Westlake Village Community Property Attorney

Characterizing property interests in a divorce or legal separation is the foundational starting point for resolving marital property rights and obligations. California applies the concept of community property as the basis of asset division in divorce or legal separation. Community property is defined as all property (real or personal) acquired by either spouse during marriage. Community property does not include any property that either member of the couple acquires from an inheritance, as a gift from a third person, or specific property that is the subject of a prenuptial or post-nuptial agreement, if the spouses have entered into such an agreement. Separate property includes property owned before marriage, acquired during marriage by gift, bequest, devise or descent, and the rents, issues and profits of any such property. It also includes post-separation earnings, and certain personal injury damages recoveries.

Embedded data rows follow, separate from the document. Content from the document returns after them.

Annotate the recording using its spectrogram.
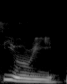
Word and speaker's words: Theory: Heißt er eigentlich nur Fury oder heißt er Fury, wie das Pferd? Nein. Oder wie wird der ausgesprochen? – Theory, wie die Theorie. – Also immer noch, ja, aber nicht Fury, weil viele sagen auch Fury, finde ich so.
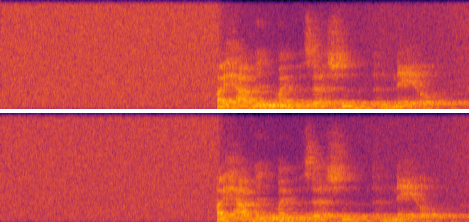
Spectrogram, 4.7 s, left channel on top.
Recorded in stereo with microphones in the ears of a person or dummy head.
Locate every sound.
2.2 s a man speaking: 30° right (ahead or behind), 2.5 m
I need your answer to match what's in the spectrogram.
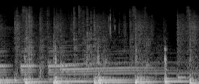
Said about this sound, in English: I hear some horses cantering, trotting, yes.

Similarly, the rules governing community versus separate debt liability are predicated on when the debt was incurred by either spouse. A community debt would generally be one that was incurred during the marriage. This rule applies regardless of who manages or controls the property or who incurred the debt. A separate liability would generally be one that was incurred before marriage or after separation.

In calculating and dividing community and separate interests and obligations you may find that you have a right of reimbursement for community debts paid post separation with your separate earnings. While marriage brings the marital community estate into existence, divorce or legal separation brings it to an end.

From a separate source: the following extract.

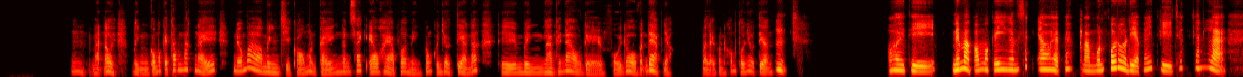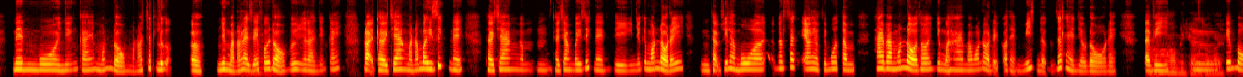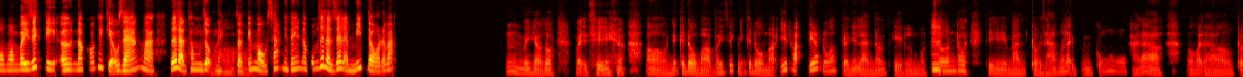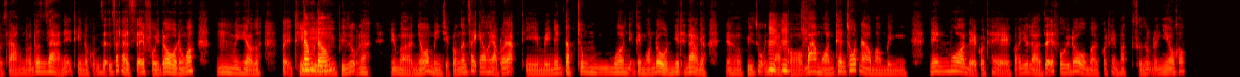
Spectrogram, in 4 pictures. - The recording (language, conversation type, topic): Vietnamese, podcast, Làm sao để phối đồ đẹp mà không tốn nhiều tiền?
- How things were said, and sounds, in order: tapping; other background noise; in English: "basic"; in English: "basic"; in English: "mít"; "mix" said as "mít"; in English: "basic"; in English: "mít"; "mix" said as "mít"; laughing while speaking: "thì"; in English: "basic"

Contact the Law Office of Jacqueline Y. Blade in Westlake Village to find out how community property principles apply to your particular situation. Our law firm can give you sound advice about the best ways to protect your interest in community property while finding creative ways to achieve your goals without generating needless expenses or stress.

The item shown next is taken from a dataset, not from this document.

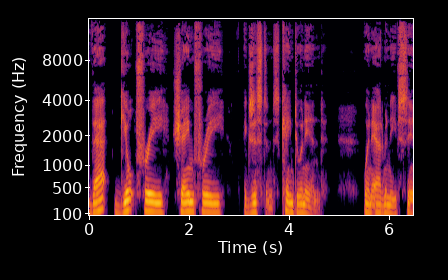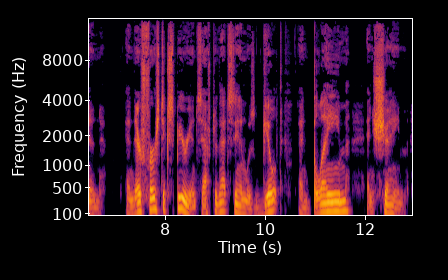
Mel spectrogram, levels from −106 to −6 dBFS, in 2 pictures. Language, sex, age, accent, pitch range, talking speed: English, male, 50-69, American, 105-135 Hz, 120 wpm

Marital Property Attorney Serving Ventura, Thousand Oaks and Oxnard

Before dividing the community property, it is advisable to make sure you know exactly what your interest is in the property. Some assets or indebtedness that the spouses have grown to regard as jointly held might actually be the separate property of just one. Similarly, you might have an interest in community property that you mistakenly believe belongs to the other spouse. We can help you sort out the community property characterization issues that often surround assets or liabilities such as:

  • > Property, including the family residence, purchased by one spouse before marriage, or refinanced during the marriage;
  • > Property identified specifically or generically in a prenuptial agreement;
  • > Pension and retirement accounts reflecting employment that began before marriage but continued during the marriage;
  • > Payments made during the marriage on separate indebtedness, such as student loans incurred prior to marriage;
  • > Payments made on community debt after separation;
  • > Property acquired during the marriage through gift or inheritance, which will normally but not necessarily be treated as separate

Once your property characterization issues come into focus, we can then turn to resolution of the valuation issues that might complicate division of the community property. If the divorcing spouses have similar ideas as to the value of the property they need to divide, the differences can generally be resolved through negotiation and compromise. If there is a significant gap as to the value of the community property, however, we work with financial experts and other forensic professionals as necessary to make sure that your position is fully documented and clearly presented.

Practical Solutions to Community Property Division Problems in Ventura County

Divorce generates new expenses for both sides, if only because each spouse needs to set up a separate household. At the Law Office of Jacqueline Y. Blade, our goal is to help you do so on the best possible terms, both to relieve current financial pressures and to protect your long-term security.

To work with an experienced community property lawyer in Ventura County, including Westlake Village, Thousand Oaks and Simi Valley, contact our office by phone or e-mail.